#### Exercise instructions
Pictures don't belong in the copy; print all the records exactly.
--- The input Enclosed Below ---
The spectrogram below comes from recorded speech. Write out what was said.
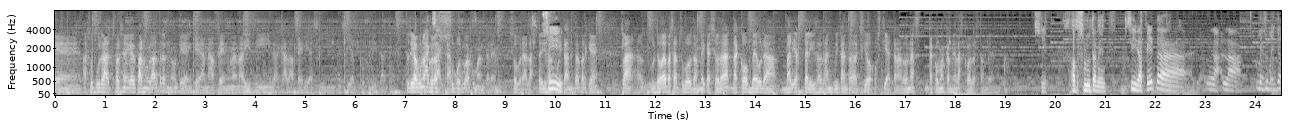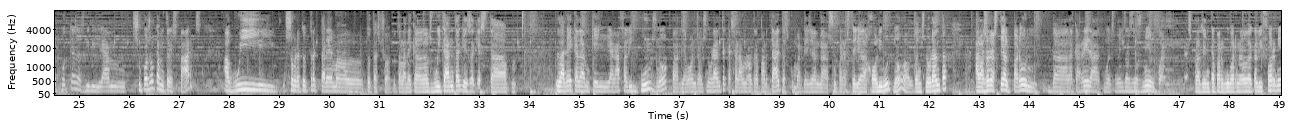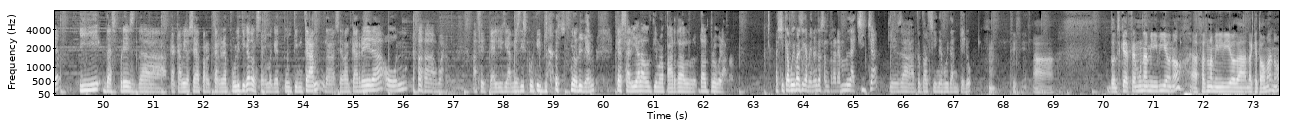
ha suposat Schwarzenegger per nosaltres, no? que, que anar fent una anàlisi de cada pel·li així, així a profunditat. Tot i que algunes Exacte. coses suposo que comentarem sobre les pel·lis Sí. dels 80, perquè clar, us deu haver passat suposo també que això de, de cop veure diverses pel·lis dels anys 80 d'acció, hòstia, te n'adones de com han canviat les coses també, no? Sí, absolutament. Sí, de fet, eh, la, la, més o menys el podcast es dividirà, en, suposo que en tres parts. Avui, sobretot, tractarem el, tot això, tota la dècada dels 80, que és aquesta la dècada en què ell agafa l'impuls, no? per llavors als 90, que serà un altre apartat, es converteix en la superestrella de Hollywood, no? als anys 90. Aleshores té el peron de la carrera a començaments dels 2000, quan es presenta per governador de Califòrnia, i després de que acabi la seva carrera política doncs tenim aquest últim tram de la seva carrera on bueno, ha fet pel·lis ja més discutibles, no diguem, que seria l'última part del, del programa. Així que avui bàsicament ens centrarem en la xitxa, que és a tot el cine vuitantero. Hm, Sí, sí. Uh, doncs què, fem una minibio, no? Uh, fas una minibio d'aquest home, no?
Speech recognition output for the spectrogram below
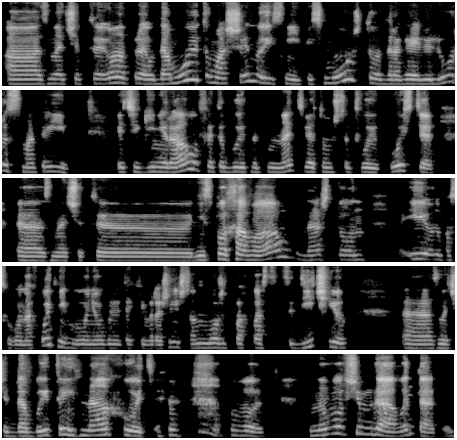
а, значит, он отправил домой эту машину и с ней письмо, что, дорогая Люлю, рассмотри этих генералов, это будет напоминать тебе о том, что твой Костя, э, значит, э, не сплоховал, да, что он, и, ну, поскольку он охотник был, у него были такие выражения, что он может похвастаться дичью, э, значит, добытой на охоте, вот. Ну, в общем, да, вот так вот.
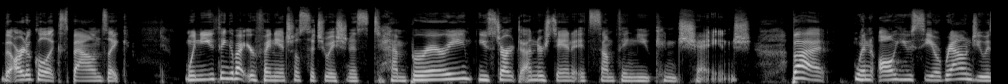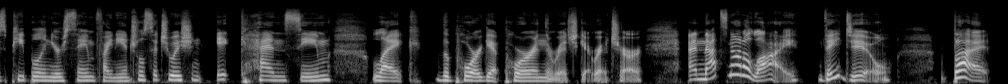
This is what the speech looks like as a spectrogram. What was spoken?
the article expounds like, when you think about your financial situation as temporary, you start to understand it's something you can change. But when all you see around you is people in your same financial situation, it can seem like the poor get poorer and the rich get richer. And that's not a lie. They do. But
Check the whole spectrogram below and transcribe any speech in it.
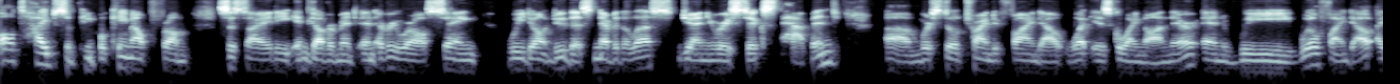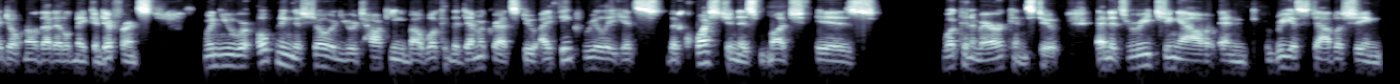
all types of people came out from society and government and everywhere else saying we don't do this. Nevertheless january 6th happened. Um, we're still trying to find out what is going on there and we will find out. I don't know that it'll make a difference. When you were opening the show and you were talking about what could the Democrats do, I think really it's the question as much is what can Americans do? And it's reaching out and reestablishing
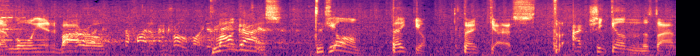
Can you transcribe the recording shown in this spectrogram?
I'm going in Pyro. Come on, guys. Kill him. Thank you. Thank you, guys. Actually killing him this time.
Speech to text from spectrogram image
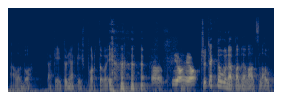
alebo takejto nejakej športovej. Uh, jo, jo. Čo ťa k tomu napadá, Václav?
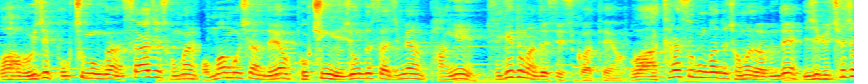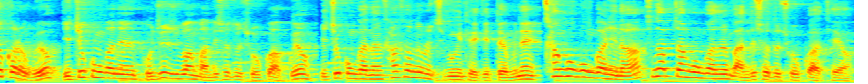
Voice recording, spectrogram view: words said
와 우리 집 복층 공간 사이즈 정말 어마무시한데요? 복층이 이 정도 사이즈면 방이 두 개도 만들 수 있을 것 같아요. 와 테라스 공간도 정말 넓은데 이 집이 최저가라고요? 이쪽 공간에는 보조 주방 만드셔도 좋을 것 같고요. 이쪽 공간은 사선으로 지붕이 되어 있기 때문에 창고 공간이나 수납장 공간을 만드셔도 좋을 것 같아요.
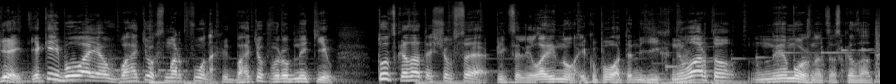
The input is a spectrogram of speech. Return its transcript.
гейт, який буває в багатьох смартфонах від багатьох виробників. Тут сказати, що все пікселі лайно і купувати їх не варто, не можна це сказати.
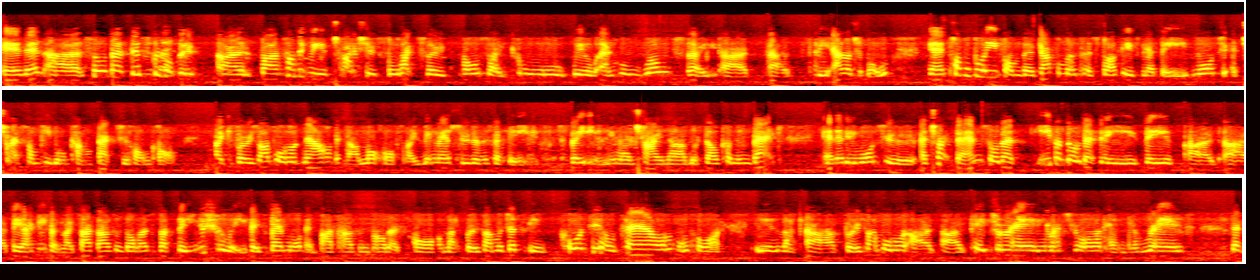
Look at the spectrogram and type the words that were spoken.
And then, uh, so that this group of the, uh, something we try to select the, those like who will and who won't say, uh, uh, be eligible. And probably from the government perspective that they want to attract some people come back to Hong Kong. Like for example, now there are a lot of like mainland students that they stay in mainland China without coming back and then they want to attract them so that even though that they they uh, uh, they are given like five thousand dollars, but they usually they spend more than five thousand dollars on like for example just in quality hotel or in like uh, for example uh, uh, catering restaurant and the rent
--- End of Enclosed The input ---
#### Answer to this task
The spectrogram below comes from recorded speech. Write out what was said.
ha suposat Schwarzenegger per nosaltres, no? que, que anar fent una anàlisi de cada pel·li així, així a profunditat. Tot i que algunes Exacte. coses suposo que comentarem sobre les pel·lis Sí. dels 80, perquè clar, us deu haver passat suposo també que això de, de cop veure diverses pel·lis dels anys 80 d'acció, hòstia, te n'adones de com han canviat les coses també, no? Sí, absolutament. Sí, de fet, eh, la, la, més o menys el podcast es dividirà, en, suposo que en tres parts. Avui, sobretot, tractarem el, tot això, tota la dècada dels 80, que és aquesta la dècada en què ell agafa l'impuls, no? per llavors als 90, que serà un altre apartat, es converteix en la superestrella de Hollywood, no? als anys 90. Aleshores té el peron de la carrera a començaments dels 2000, quan es presenta per governador de Califòrnia, i després de que acabi la seva carrera política doncs tenim aquest últim tram de la seva carrera on bueno, ha fet pel·lis ja més discutibles, no diguem, que seria l'última part del, del programa. Així que avui bàsicament ens centrarem en la xitxa, que és a tot el cine vuitantero. Hm, Sí, sí. Uh, doncs què, fem una minibio, no? Uh, fas una minibio d'aquest home, no?
Speech recognition output for the spectrogram below
а, значит, он отправил домой эту машину и с ней письмо, что, дорогая Люлю, рассмотри этих генералов, это будет напоминать тебе о том, что твой Костя, э, значит, э, не сплоховал, да, что он, и, ну, поскольку он охотник был, у него были такие выражения, что он может похвастаться дичью, э, значит, добытой на охоте, вот. Ну, в общем, да, вот так вот.
This is what the speech looks like as a spectrogram. What was spoken?
the article expounds like, when you think about your financial situation as temporary, you start to understand it's something you can change. But when all you see around you is people in your same financial situation, it can seem like the poor get poorer and the rich get richer. And that's not a lie. They do. But
Check the whole spectrogram below and transcribe any speech in it.
all types of people came out from society and government and everywhere else saying we don't do this. Nevertheless january 6th happened. Um, we're still trying to find out what is going on there and we will find out. I don't know that it'll make a difference. When you were opening the show and you were talking about what could the Democrats do, I think really it's the question as much is what can Americans do? And it's reaching out and reestablishing
Can you transcribe the recording shown in this spectrogram?
I'm going in Pyro. Come on, guys. Kill him. Thank you. Thank you, guys. Actually killing him this time.
Speech to text from spectrogram image
alebo takejto nejakej športovej. Uh, jo, jo. Čo ťa k tomu napadá, Václav?
Voice recording, spectrogram view: words said
와 우리 집 복층 공간 사이즈 정말 어마무시한데요? 복층이 이 정도 사이즈면 방이 두 개도 만들 수 있을 것 같아요. 와 테라스 공간도 정말 넓은데 이 집이 최저가라고요? 이쪽 공간에는 보조 주방 만드셔도 좋을 것 같고요. 이쪽 공간은 사선으로 지붕이 되어 있기 때문에 창고 공간이나 수납장 공간을 만드셔도 좋을 것 같아요.
The input is a spectrogram of speech. Return its transcript.
гейт, який буває в багатьох смартфонах від багатьох виробників. Тут сказати, що все пікселі лайно і купувати їх не варто, не можна це сказати.
Look at the spectrogram and type the words that were spoken.
And then, uh, so that this group of the, uh, something we try to select the, those like who will and who won't say, uh, uh, be eligible. And probably from the government perspective that they want to attract some people come back to Hong Kong. Like for example, now there are a lot of like mainland students that they stay in mainland China without coming back and then they want to attract them so that even though that they they uh, uh, they are given like five thousand dollars, but they usually they spend more than five thousand dollars on like for example just in quality hotel or in like uh, for example uh, uh, catering restaurant and the rent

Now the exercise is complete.